Last week I got an email from Sashi from Beirut. Her letter exuded with excitement, and joy that burst out from the grateful heart of a mother. And what an accomplishment! Priya, her daughter, graduated from college with honours in Sri Lanka, and landed a job in a bank! She is absolutely certain, ‘it is God’s doing! And he has blessed my Priya!” … Sashi is looking forward to returning home in a couple of years. She took the ultimate risk of working for pittance as a maid in a foreign country, yielded herself completely into the hands of her Master, but relieved for certain that her darling Priya will never have to choose the vocation of her mother.
ENDURING LOVE This project is managed by IM global servant Dan Chetti. https://www.internationalministries.org/middle-east-and-north-africa-enduring-love/ )
Summary – The Middle East and North Africa (MENA) region is ready to receive God’s message of hope and love, but the workers are very few. That’s why IM partner Enduring Love is raising up Arab Christian leaders and ministries through a variety of community-based programs.
Description – In the MENA region, for centuries there has been a void in Christian mission. Western mission societies and global workers have avoided this region in spite of its increasing openness to God’s message of hope and love. Global servants from the West play an important role; however, experience has shown that the most fruitful work in the Arab world is being done by the Arab people themselves in partnership with groups like Enduring Love, an official partner of IM. While the Arab world is consumed with the chaos and violence that we see highlighted in the media, IM and Enduring Love believe that it is precisely in times like these that the message of God’s hope and enduring love is most needed and welcomed. We are eager to embark upon an unprecedented journey in the MENA region with the message of hope and transformation. We are also seeking others like you who agree that true transformation begins with the transformation of the heart. As we are reminded in Leviticus 19:34, “The foreigner residing among you must be treated as your native-born. Love them as yourself, for you were foreigners in Egypt.” Enduring Love’s global servants are already engaged in the MENA region:
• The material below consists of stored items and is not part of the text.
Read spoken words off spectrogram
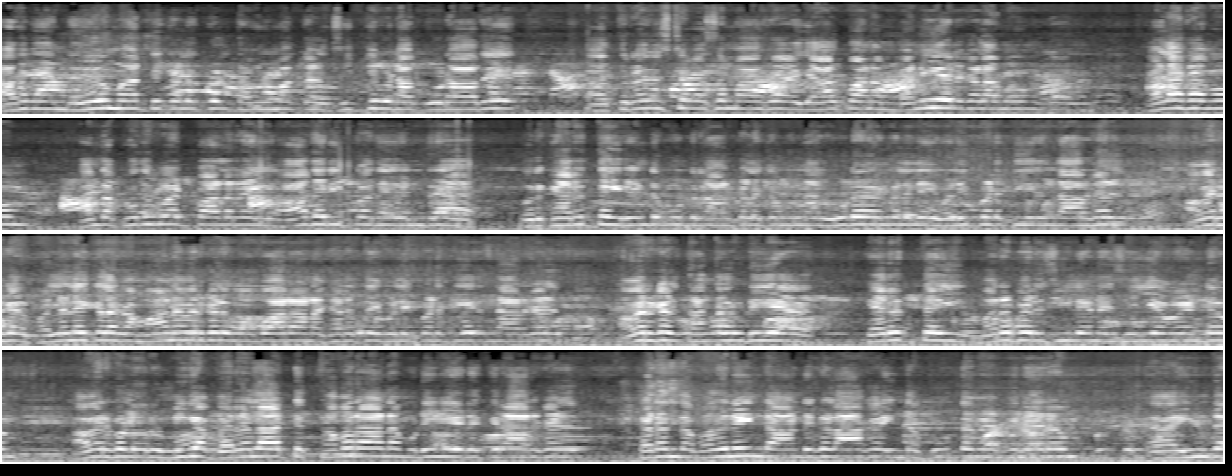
ஆகவே அந்த ஏமாற்றுகளுக்குள் தமிழ் மக்கள் சிக்கிவிடக்கூடாது. துரதிருஷ்டவசமாக துரதிர்ஷ்டவசமாக யாழ்ப்பாணம் வணிகர்களமும் கழகமும் அந்த பொது வேட்பாளரை ஆதரிப்பது என்ற ஒரு கருத்தை இரண்டு மூன்று நாட்களுக்கு முன்னால் ஊடகங்களிலே வெளிப்படுத்தி இருந்தார்கள். அவர்கள் பல்கலைக்கழக மாணவர்களும் அவ்வாறான கருத்தை வெளிப்படுத்தி இருந்தார்கள். அவர்கள் தங்களுடைய கருத்தை மறுபரிசீலனை செய்ய வேண்டும். அவர்கள் ஒரு மிக வரலாற்று தவறான முடிவை எடுக்கிறார்கள். கடந்த பதினைந்து ஆண்டுகளாக இந்த கூட்டமைப்பினரும் அஹ், இந்த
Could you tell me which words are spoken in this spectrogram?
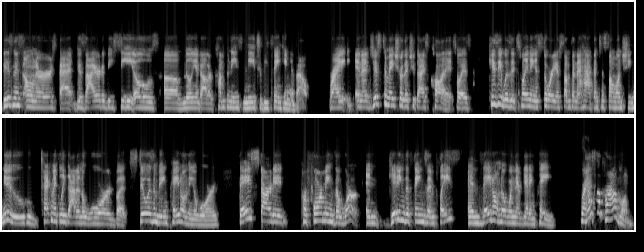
business owners that desire to be CEOs of million dollar companies need to be thinking about, right? And I, just to make sure that you guys caught it. So as Kizzy was explaining a story of something that happened to someone she knew who technically got an award, but still isn't being paid on the award. They started performing the work and getting the things in place, and they don't know when they're getting paid. That's a problem.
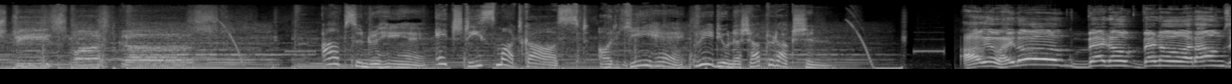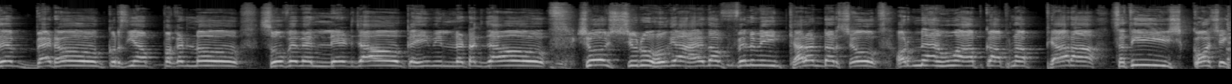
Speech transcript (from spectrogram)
HD कास्ट आप सुन रहे हैं एच डी स्मार्ट कास्ट और ये है रेडियो नशा प्रोडक्शन आगे भाई लोग बैठो बैठो आराम से बैठो कुर्सियाँ पकड़ लो सोफे में लेट जाओ कहीं भी लटक जाओ। शो शुरू हो गया है द फिल्मी कैलेंडर शो और मैं हूँ आपका अपना प्यारा Satish Kaushik.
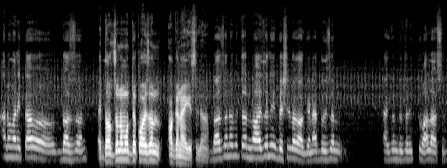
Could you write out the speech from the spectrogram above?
আনুমানিক তাও দশজন। এই দশজনের মধ্যে কয়জন অজ্ঞান হয়ে গেছিল? দশজনের ভিতর নয়জনই বেশিরভাগ অজ্ঞান আর দুইজন একজন দুজন একটু ভালো আছিল।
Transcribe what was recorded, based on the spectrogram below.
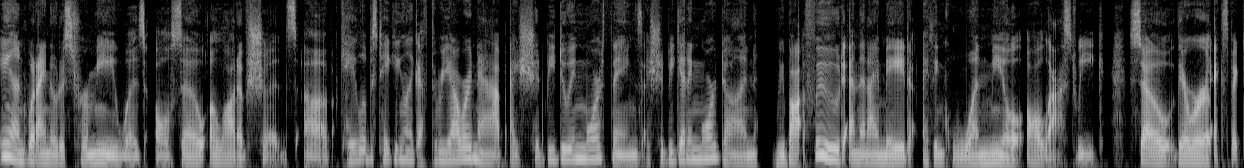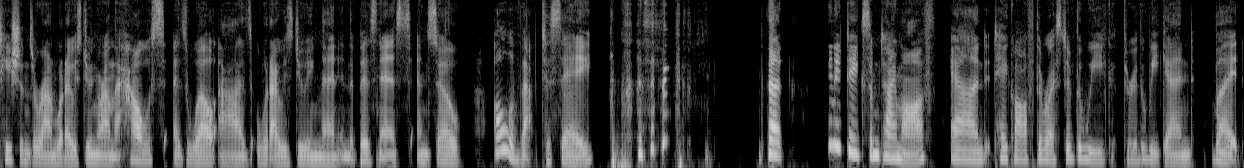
And what I noticed for me was also a lot of shoulds of Caleb's taking like a three hour nap. I should be doing more things. I should be getting more done. We bought food and then I made, I think, one meal all last week. So there were expectations around what I was doing around the house as well as what I was doing then in the business. And so all of that to say that going to take some time off and take off the rest of the week through the weekend. But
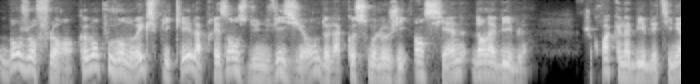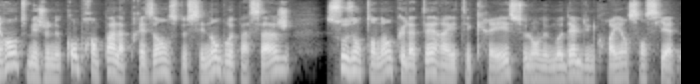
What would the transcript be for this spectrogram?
Bonjour Florent, comment pouvons-nous expliquer la présence d'une vision de la cosmologie ancienne dans la Bible? Je crois que la Bible est inhérente, mais je ne comprends pas la présence de ces nombreux passages sous-entendant que la Terre a été créée selon le modèle d'une croyance ancienne.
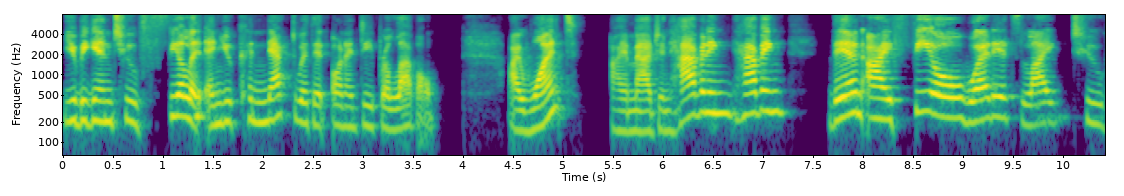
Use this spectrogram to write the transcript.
you begin to feel it and you connect with it on a deeper level. I want, I imagine having, having, then I feel what it's like to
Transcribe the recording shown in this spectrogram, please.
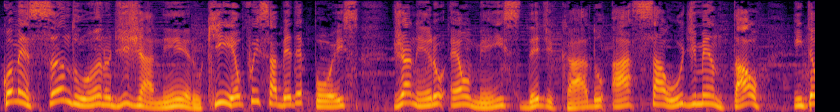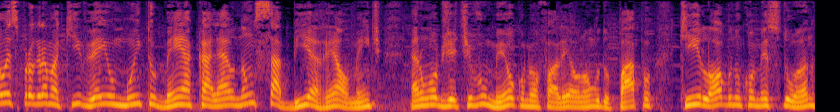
começando o ano de janeiro, que eu fui saber depois, janeiro é o mês dedicado à saúde mental. Então esse programa aqui veio muito bem a calhar, eu não sabia realmente, era um objetivo meu, como eu falei ao longo do papo, que logo no começo do ano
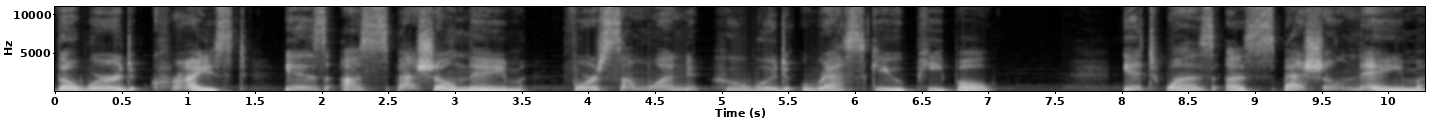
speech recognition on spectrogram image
The word Christ is a special name for someone who would rescue people. It was a special name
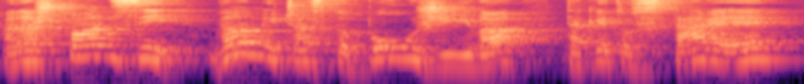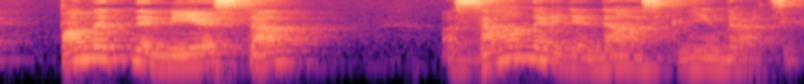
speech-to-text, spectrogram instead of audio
A náš pán si veľmi často používa takéto staré, pamätné miesta a zámerne nás k ním vracia.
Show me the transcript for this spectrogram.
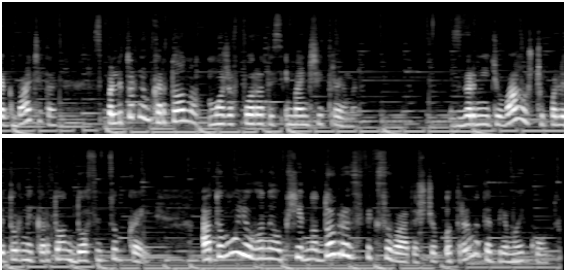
Як бачите, з палітурним картоном може впоратись і менший тример. Зверніть увагу, що палітурний картон досить цупкий, а тому його необхідно добре зафіксувати, щоб отримати прямий кут.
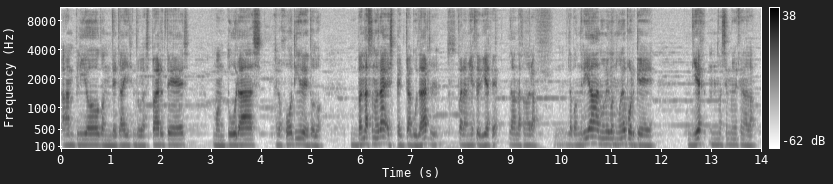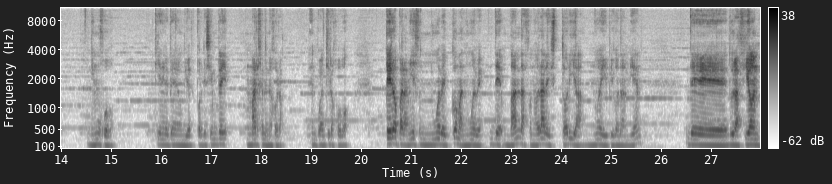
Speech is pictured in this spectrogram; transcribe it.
amplio, con detalles en todas partes, monturas. El juego tiene de todo. Banda sonora espectacular, para mí es de 10, ¿eh? La banda sonora. La pondría 9,9 porque 10 no se merece nada. Ningún juego tiene que tener un 10, porque siempre hay margen de mejora en cualquier juego. Pero para mí es un 9,9 de banda sonora, de historia 9 y pico también. De duración,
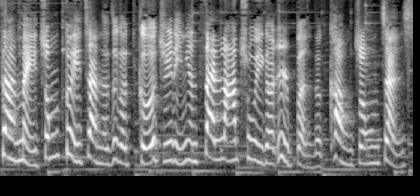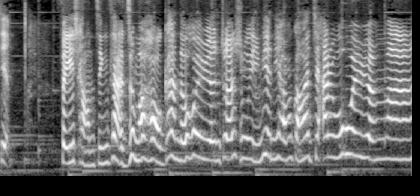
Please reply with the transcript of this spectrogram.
在美中对战的这个格局里面，再拉出一个日本的抗中战线。非常精彩，这么好看的会员专属影片，你还不赶快加入会员吗？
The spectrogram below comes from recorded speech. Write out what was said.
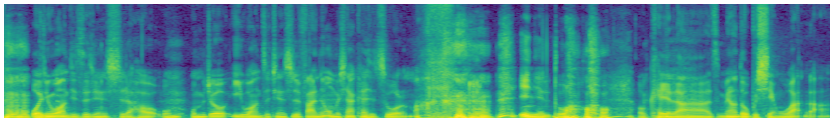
我已经忘记这件事了。好，我们我们就遗忘这件事，反正我们现在开始做了嘛，一年多，OK 啦，怎么样都不嫌晚啦。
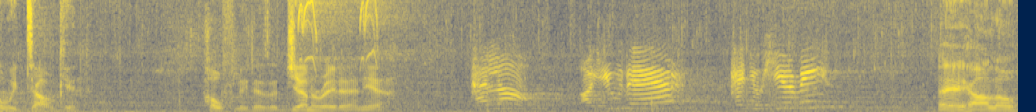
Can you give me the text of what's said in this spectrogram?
Now we talking. Hopefully there's a generator in here. Hello? Are you there? Can you hear me? Hey, Harlow.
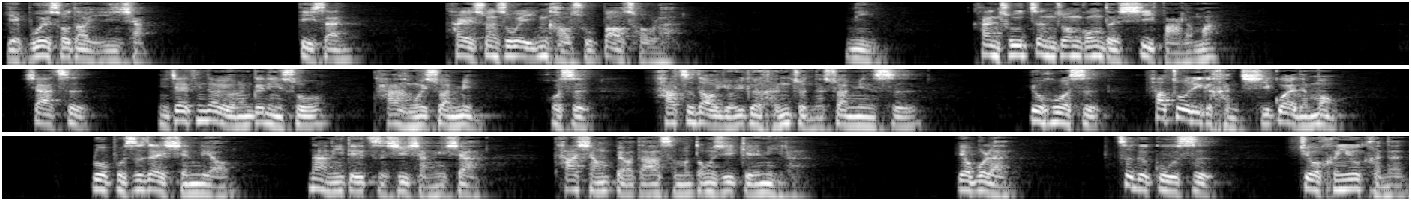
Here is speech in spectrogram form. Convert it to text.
也不会受到影响。第三，他也算是为尹考叔报仇了。你看出郑庄公的戏法了吗？下次。你再听到有人跟你说他很会算命，或是他知道有一个很准的算命师，又或是他做了一个很奇怪的梦。若不是在闲聊，那你得仔细想一下，他想表达什么东西给你了。要不然，这个故事就很有可能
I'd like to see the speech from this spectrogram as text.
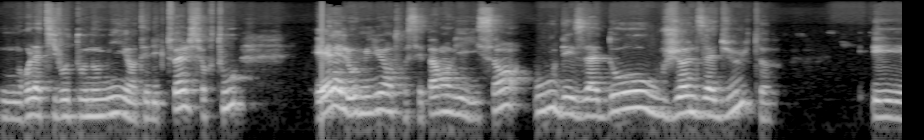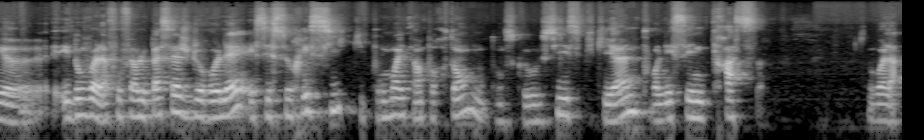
une relative autonomie intellectuelle surtout. Et elle, elle est au milieu entre ses parents vieillissants ou des ados ou jeunes adultes. Et, euh, et donc voilà, il faut faire le passage de relais. Et c'est ce récit qui pour moi est important, dans ce que aussi expliquait Anne, pour laisser une trace. Voilà.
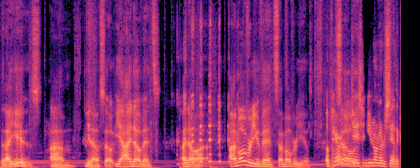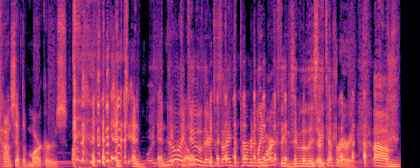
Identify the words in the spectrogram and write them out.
that i use um you know so yeah i know vince i know I, i'm over you vince i'm over you Apparently, so- Jason, you don't understand the concept of markers. and and and no i do. they're designed to permanently mark things even though they say temporary. um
Those whom Enduring Love is mentoring are growing in their knowledge of the truth. They are able to apply their theological understanding in developing businesses and microenterprises. Their community involvement allows them to influence perceptions as well as provide practical help and services such as learning support and transportation services. In order to build a self-sustaining model, we want to train local leaders to multiply the work already begun. To do this, we also need infusions of financial support to grow business-as-mission projects and develop microenterprises. By offering opportunities to improve economic conditions and contributing to the good of society, we will be imparting hope, which is the first step toward positive change.